* DATASET EXCERPTS
┏━━
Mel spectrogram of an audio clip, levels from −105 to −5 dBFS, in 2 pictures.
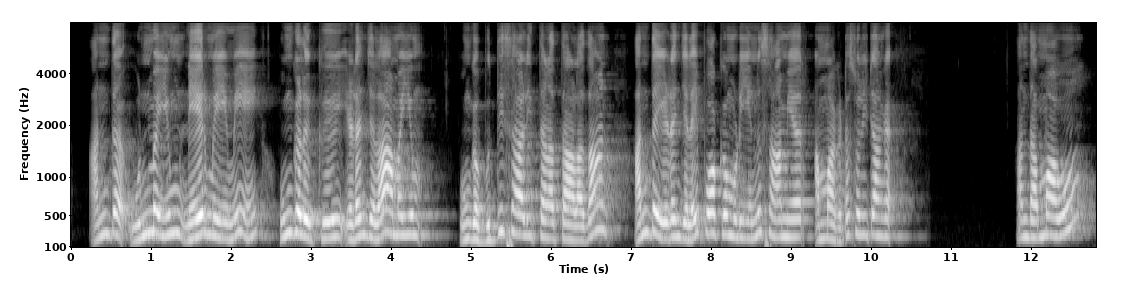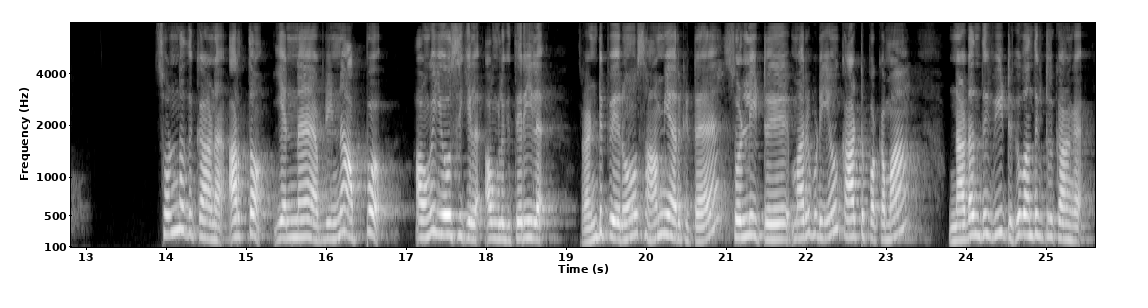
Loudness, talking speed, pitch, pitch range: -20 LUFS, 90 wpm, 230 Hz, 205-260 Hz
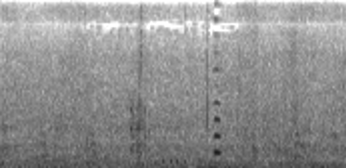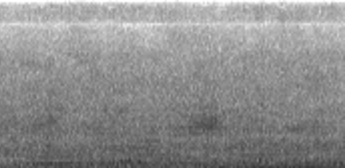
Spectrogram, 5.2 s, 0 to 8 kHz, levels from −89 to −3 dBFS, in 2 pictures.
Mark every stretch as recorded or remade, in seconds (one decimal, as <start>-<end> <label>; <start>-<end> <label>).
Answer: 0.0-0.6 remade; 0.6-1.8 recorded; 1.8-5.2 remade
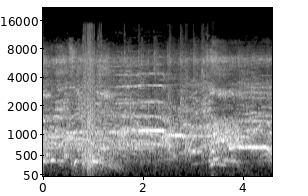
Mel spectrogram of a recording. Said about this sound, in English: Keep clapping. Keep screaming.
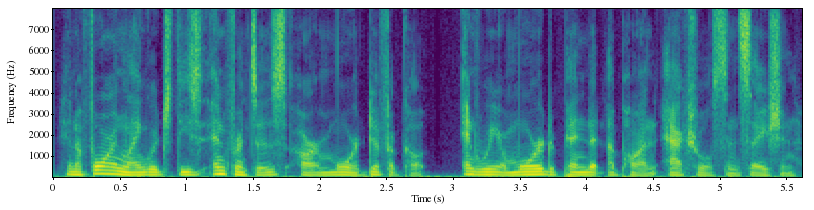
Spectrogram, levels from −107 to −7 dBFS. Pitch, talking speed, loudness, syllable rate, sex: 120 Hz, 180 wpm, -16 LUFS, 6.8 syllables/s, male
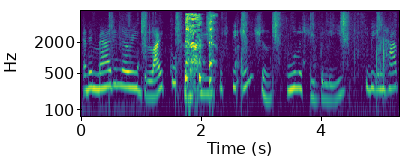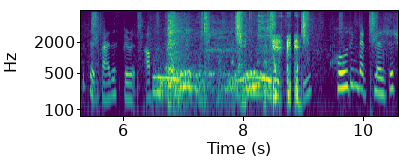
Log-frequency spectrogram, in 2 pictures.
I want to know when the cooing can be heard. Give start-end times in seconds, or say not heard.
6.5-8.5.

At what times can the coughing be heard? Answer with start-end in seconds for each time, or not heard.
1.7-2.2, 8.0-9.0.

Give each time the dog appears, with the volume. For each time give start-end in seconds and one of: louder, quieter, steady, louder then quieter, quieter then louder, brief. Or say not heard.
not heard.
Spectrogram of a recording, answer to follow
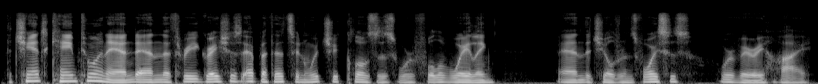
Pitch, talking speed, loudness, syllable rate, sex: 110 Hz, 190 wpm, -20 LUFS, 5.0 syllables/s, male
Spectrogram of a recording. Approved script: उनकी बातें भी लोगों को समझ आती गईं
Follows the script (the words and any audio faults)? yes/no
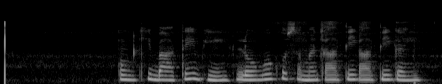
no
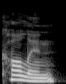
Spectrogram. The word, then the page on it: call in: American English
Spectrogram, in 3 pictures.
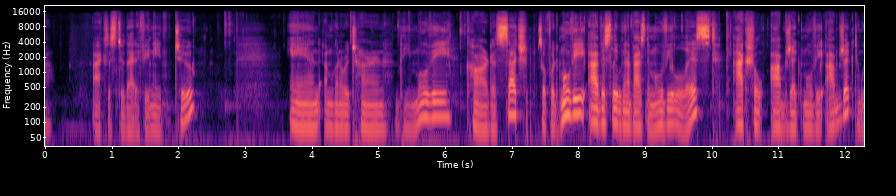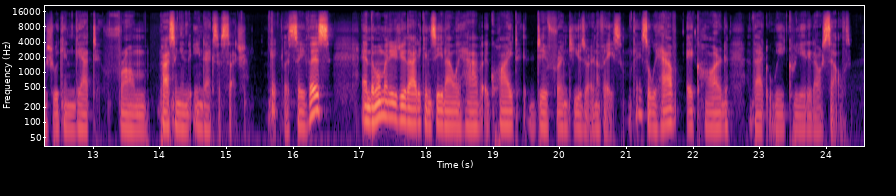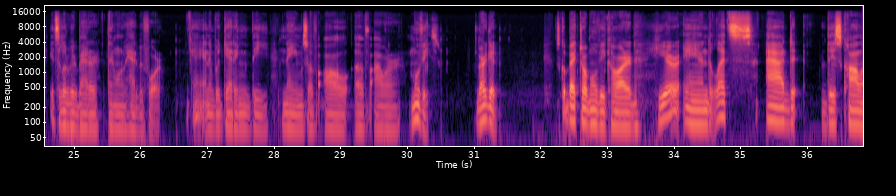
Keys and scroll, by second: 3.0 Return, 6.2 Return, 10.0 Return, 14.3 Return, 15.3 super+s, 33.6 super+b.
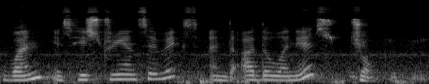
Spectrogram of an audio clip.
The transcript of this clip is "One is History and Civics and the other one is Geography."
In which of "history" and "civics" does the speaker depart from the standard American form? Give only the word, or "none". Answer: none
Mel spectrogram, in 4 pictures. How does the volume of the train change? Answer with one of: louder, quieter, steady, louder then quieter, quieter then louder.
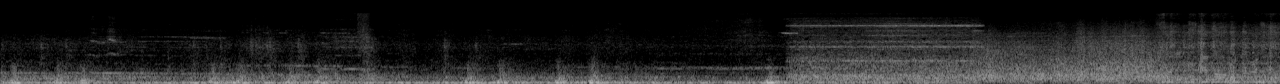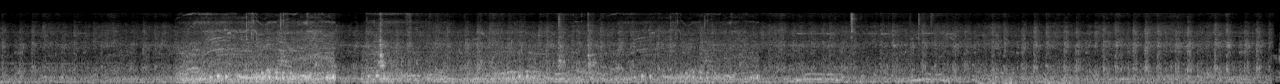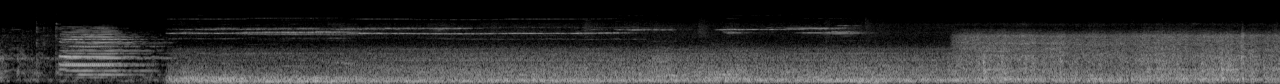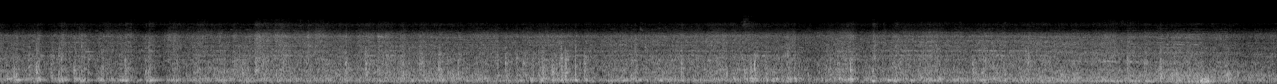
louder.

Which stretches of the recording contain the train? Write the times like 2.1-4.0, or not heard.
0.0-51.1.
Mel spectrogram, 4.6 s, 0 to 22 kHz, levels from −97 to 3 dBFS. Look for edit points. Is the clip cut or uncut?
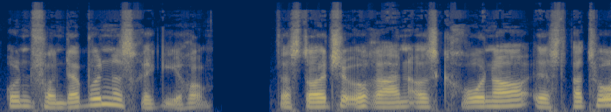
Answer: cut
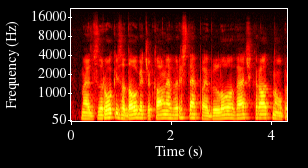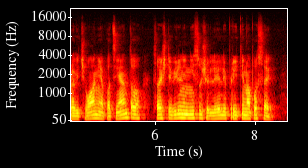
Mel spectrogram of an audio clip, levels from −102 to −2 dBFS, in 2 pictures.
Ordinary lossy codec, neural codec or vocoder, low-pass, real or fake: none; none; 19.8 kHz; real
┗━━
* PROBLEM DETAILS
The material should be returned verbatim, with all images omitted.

* EXERCISE RESULT
Mel spectrogram of an audio clip, levels from −105 to −5 dBFS, in 2 pictures.
Loudness, talking speed, pitch, pitch range: -20 LUFS, 90 wpm, 230 Hz, 205-260 Hz
Spectrogram, 5.2 s, 0 to 8 kHz, levels from −89 to −3 dBFS, in 2 pictures.
Mark every stretch as recorded or remade, in seconds (one decimal, as <start>-<end> <label>; <start>-<end> <label>).
Answer: 0.0-0.6 remade; 0.6-1.8 recorded; 1.8-5.2 remade
Mel spectrogram of a recording. Said about this sound, in English: Keep clapping. Keep screaming.
Spectrogram, levels from −107 to −7 dBFS. Pitch, talking speed, loudness, syllable rate, sex: 120 Hz, 180 wpm, -16 LUFS, 6.8 syllables/s, male
Log-frequency spectrogram, in 2 pictures.
I want to know when the cooing can be heard. Give start-end times in seconds, or say not heard.
6.5-8.5.

At what times can the coughing be heard? Answer with start-end in seconds for each time, or not heard.
1.7-2.2, 8.0-9.0.

Give each time the dog appears, with the volume. For each time give start-end in seconds and one of: louder, quieter, steady, louder then quieter, quieter then louder, brief. Or say not heard.
not heard.
Spectrogram of a recording, answer to follow
Pitch, talking speed, loudness, syllable rate, sex: 110 Hz, 190 wpm, -20 LUFS, 5.0 syllables/s, male
Spectrogram of a recording. Approved script: उनकी बातें भी लोगों को समझ आती गईं
Follows the script (the words and any audio faults)? yes/no
no
Spectrogram. The word, then the page on it: call in: American English
Spectrogram, in 3 pictures.
Keys and scroll, by second: 3.0 Return, 6.2 Return, 10.0 Return, 14.3 Return, 15.3 super+s, 33.6 super+b.
Spectrogram of an audio clip.
The transcript of this clip is "One is History and Civics and the other one is Geography."
In which of "history" and "civics" does the speaker depart from the standard American form? Give only the word, or "none". Answer: none
Mel spectrogram, in 4 pictures. How does the volume of the train change? Answer with one of: louder, quieter, steady, louder then quieter, quieter then louder.
louder.

Which stretches of the recording contain the train? Write the times like 2.1-4.0, or not heard.
0.0-51.1.
Mel spectrogram, 4.6 s, 0 to 22 kHz, levels from −97 to 3 dBFS. Look for edit points. Is the clip cut or uncut?
Answer: cut
Mel spectrogram of an audio clip, levels from −102 to −2 dBFS, in 2 pictures.
Ordinary lossy codec, neural codec or vocoder, low-pass, real or fake: none; none; 19.8 kHz; real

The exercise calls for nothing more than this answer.